It took some work to figure out, but we’re doing the workshops virtually now, and they are working.
Q: The pandemic has also created economic fallout. Is that shifting how your team works?
This crisis hit many industries in extremely acute ways. Shell is not immune. We’re going through a period of reduced capital spending. Generally, the ideas our team develops help to reduce costs or certainly to reduce risk over time. Even so, I was concerned about what would happen to the pipeline of opportunities that we have been developing. But during the pandemic Shell announced a deepening of the company’s climate ambitions. A big part of how we see that playing out is creating energy products that help other industries decarbonize. We’ll have to compete harder than we normally would for capital, in the short term. But, over the medium term, if anything the outlook for my team’s projects has improved.

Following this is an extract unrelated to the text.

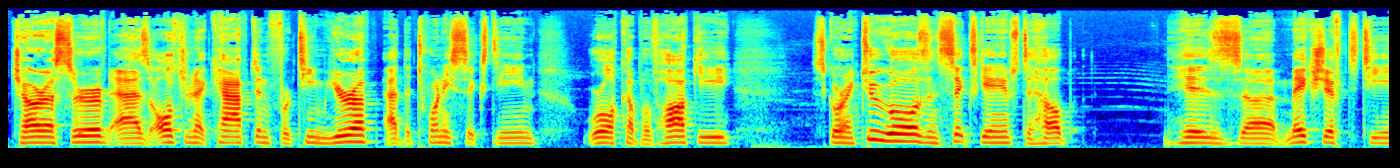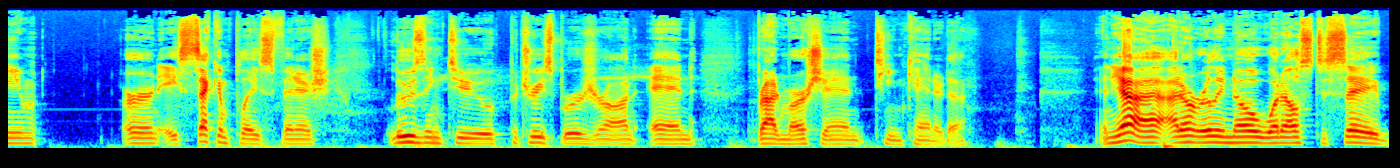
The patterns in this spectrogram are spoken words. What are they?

Overall, the core of what Shell is doing—the energy transition—is unchanged. The core of my team’s work—finding innovative ways to deliver on that transition—hasn’t changed. The way that we talk about and sell our projects is changing a bit. Our team focuses on the business models coming out of these ideas. We’re helping people understand how, and over what time period, the idea would add value. At the end of the day, this is a for-profit company; our work has to have a dollar value. At the same time, we do a very good job of explaining the deep strategic and risk mitigation value too.
Q: What do you expect going forward as COVID and climate change fight for attention and resources?

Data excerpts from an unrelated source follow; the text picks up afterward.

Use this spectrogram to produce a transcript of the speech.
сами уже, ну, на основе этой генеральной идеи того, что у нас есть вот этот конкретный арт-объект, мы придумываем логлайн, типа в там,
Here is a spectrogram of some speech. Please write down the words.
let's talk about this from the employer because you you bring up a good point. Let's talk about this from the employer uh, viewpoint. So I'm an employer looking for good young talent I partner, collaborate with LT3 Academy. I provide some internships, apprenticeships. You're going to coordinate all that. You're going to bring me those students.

It’s unclear, in so many ways. How will companies emerge from COVID? How will governments support a recovery? Will we support each other through the really complicated stuff that needs the most work?
The key challenges that we’re facing right now—racial justice, climate change, COVID—there are deep interdependencies. It’s a mistake to try to handle each crisis separately. The solutions are likely to be comprehensive and integrated.
As an example, the EU is proposing to provide government funding for COVID recovery that’s linked to making it possible to meet its 2050 climate aspirations. It’s still early in the process, but there look to be mechanisms that will catalyze private investment alongside of government support. I think that’s exactly the right way to approach this. Unless we all move forward in a pragmatic collaborative way, it’s going to be hard to make the kind of progress that we all need.
”When I first started with this work, I felt like, ‘This is really daunting.’ I’ve come to really appreciate that’s a signal that I’m in the right place.”
It’s complicated and hard. When I first started with this work, I felt like, “This is really daunting.” I’ve come to really appreciate that’s a signal that I’m in the right place. What kind of innovation is it if you’re not really challenged and doubting?
When I chart my career, what’s most exciting for me are the deepest, interdisciplinary challenges. Within a very fragmented political space, within COVID, doing this work is the most beautiful, complicated, and fulfilling kind of role that I can imagine. I feel incredibly fortunate to be at a company with the resources of a Shell at a time when making this energy transition succeed as a business really matters.
A note from Tyler van Leeuwen: I currently work as Group Carbon Opportunities Manager at Shell International Ltd. The views expressed in this interview are mine and do not necessarily reflect those of Shell. The companies in which Royal Dutch Shell plc directly and indirectly owns investments are separate legal entities. In this document “Shell” is used for convenience where references are made to Royal Dutch Shell plc and its subsidiaries in general.